Mercedes look to have a clear advantage, followed by Red Bull, although Albon has shown some inconsistency, understandable in his rookie year. Behind them an intriguing scrap is developing. Currently Ferrari is in this mix, along with McLaren, Renault and Racing Point.
There is some fantastic racing, demonstrating the attraction of narrowing the performance spread of the field. With teams so close that variations in tyre wear and strategy making such a big difference, pressure will tell and that is a wonderful advertisement for the sport.
One of the best indicators of driver performance is said to be how they compare to their teammate. Given the driver transfers for next season that have already occurred there are also racers showing new teams they made the right decision. That showed with some monumental battles behind the leaders.
In addition to Vettel and Leclerc (who also catastrophically collided in Brazil last season), Ricciardo and Ocon ran close too often, which ultimately cost the Australian (who will replace Sainz at McLaren) track position at the end. There are others further down the grid too.
One change observers hope they do make in Hungary is to the robot that presented Hamilton with his trophy. At a time when health risks are to be carefully managed the concept is to be applauded. However, in a race series that thrives on innovation and cutting edge technology the “robot” looked like a section of the podium that was sliding down the hill.
A final alteration that McLaren should also request is for the 70 lap race to be extended by one – for Norris’s sake!
Norris, speaking to reporters after the race, said: "I'm still third? I'm retiring!

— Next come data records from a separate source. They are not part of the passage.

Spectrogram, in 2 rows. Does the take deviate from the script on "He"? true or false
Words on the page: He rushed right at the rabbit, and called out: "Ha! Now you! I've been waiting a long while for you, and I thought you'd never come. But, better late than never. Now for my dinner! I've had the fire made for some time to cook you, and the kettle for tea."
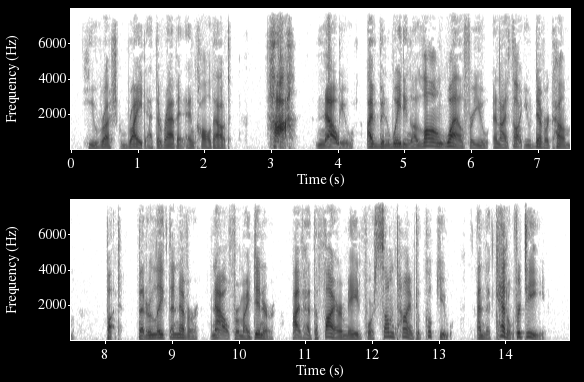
false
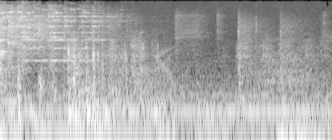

"An awesome first two weekends. We didn't dream it would go this well so we're now looking forward to next weekend."